However it was two reasonably ‘common’ mainland birds which caught the eye; our first Little Grebe since 2011 and Bullfinch since 2013. Both these birds took our annual total to 170 species – a new record for the island for the number of species recorded in a single year! So good times and it reflects the year the island has had. The Isle of May, its never dull…
Immature Great Grey Shrike caught and ringed
Common Redpoll invasion continues
Low Lighthouse and the raging sea
Saturday 15th October comments: Its been an epic few weeks on the May as migratory birds have been arriving in their thousands and in the last 24 hours it appears to have cranked up a notch.
The island has been carpeted with migrants with some of the figures looking impressive with 300 Robins, 400 Goldcrest, 71 Blackcaps, 80 Chiffchaffs, 199 Brambling amongst thousands of Thrushes. As you would expect we’ve had a few rare birds as well with Dusky Warbler and Olive-backed Pipit over the last two days alongside Long-eared Owl and four Short-eared Owls.
However the presence of a ‘butcher bird’ (a Great Grey Shrike) has kept everything on its toes as these predatory birds will kill the smallest of birds from Robins to Goldcrests, so its one to watch out for! The wind has continued to blow from the east which is producing some impressive heavy seas but will it continue? Will more birds arrive and how are our Grey Seal pups doing? All will be revealed…

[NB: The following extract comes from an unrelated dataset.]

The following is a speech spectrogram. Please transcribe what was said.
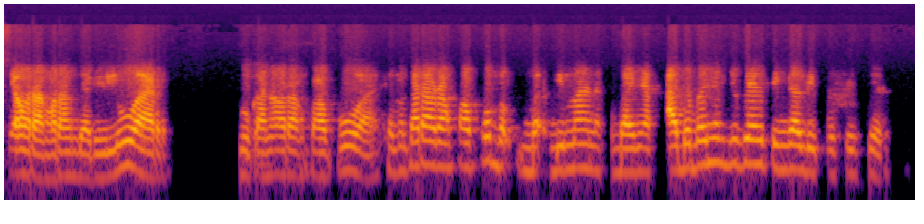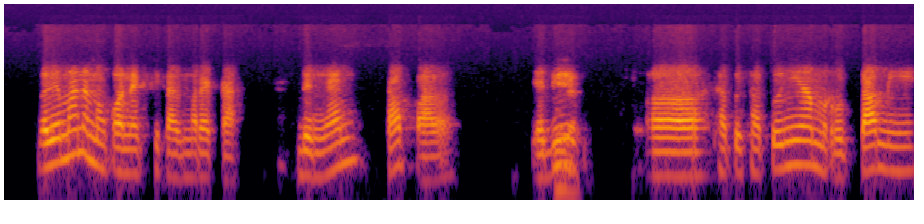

Eastern rare: Olive-backed Pipit on the May today
7th Isle of May Olive-backed Pipit record
Good numbers of Common Redpolls arriving
And plenty of other birds like this Siskin
Thursday 13th October comments: Those easterly winds continue (how long have they being going on for now?) and more and more birds arrive. Today witnessed another new pulse of birds, as yet more Goldcrests, Robins and Thrushes arrived from the east.
The island is carpeted with birds and amongst them some very unusual visitors; an Olive-backed Pipit was discovered today (only the islands seventh record) whilst an invasion of Common Redpolls brought 35 to the island. The ringed Little Bunting is still present with 3 Short-eared Owls keeping everything on their toes.
Its certainly been a purple patch for migrant birds on the May and with more easterlies we suspect more birds and no doubt more blog posts. Stay tuned…
Britain’s smallest bird; the Goldcrest
From Finland to the Isle of May
Stunning little bundles of joy!
Wednesday 12th October comments: Migration is an incredible thing as birds all over the world undertake mammoth journeys of mind boggling proportions. In the UK, up until recently, we relied heavily upon bird ringing (putting small metal rings on bird legs with unique identification codes) as an insight into migration patterns. A few days ago this produced an impressive report…
A young male Goldcrest was caught by those staying at the Isle of May Bird Observatory (http://www.isleofmaybirdobs.org/) but very intriguingly the bird had a Finnish ring on its leg. After a bit of detection work the results are back with us and it is a staggering record.
The bird was ringed on an island called Säppi, which is located four miles off the west coast of mainland Finland, approximately 15 miles west of the city of Pori (http://www.satakunnanlinnut.fi/sappi/sappi-asemalle-paasy/). The young bird was ringed on 20th September by Jari Niemi and was subsequently caught here on the Isle of May on 10th October.
It is such an impressive movement as not only are Goldcrests the UK’s smallest bird (weighing the same as a 20p piece) but the island of Säppi is some 924 miles away from the Isle of May. It’s an impressive journey to undertake for any bird and the wonders of nature (and science) cannot be underestimated as it just shows where ‘our’ birds are travelling from.
Thank you to Jouni Tikkanen for making contact and forwarding the Finnish details of this remarkable discovery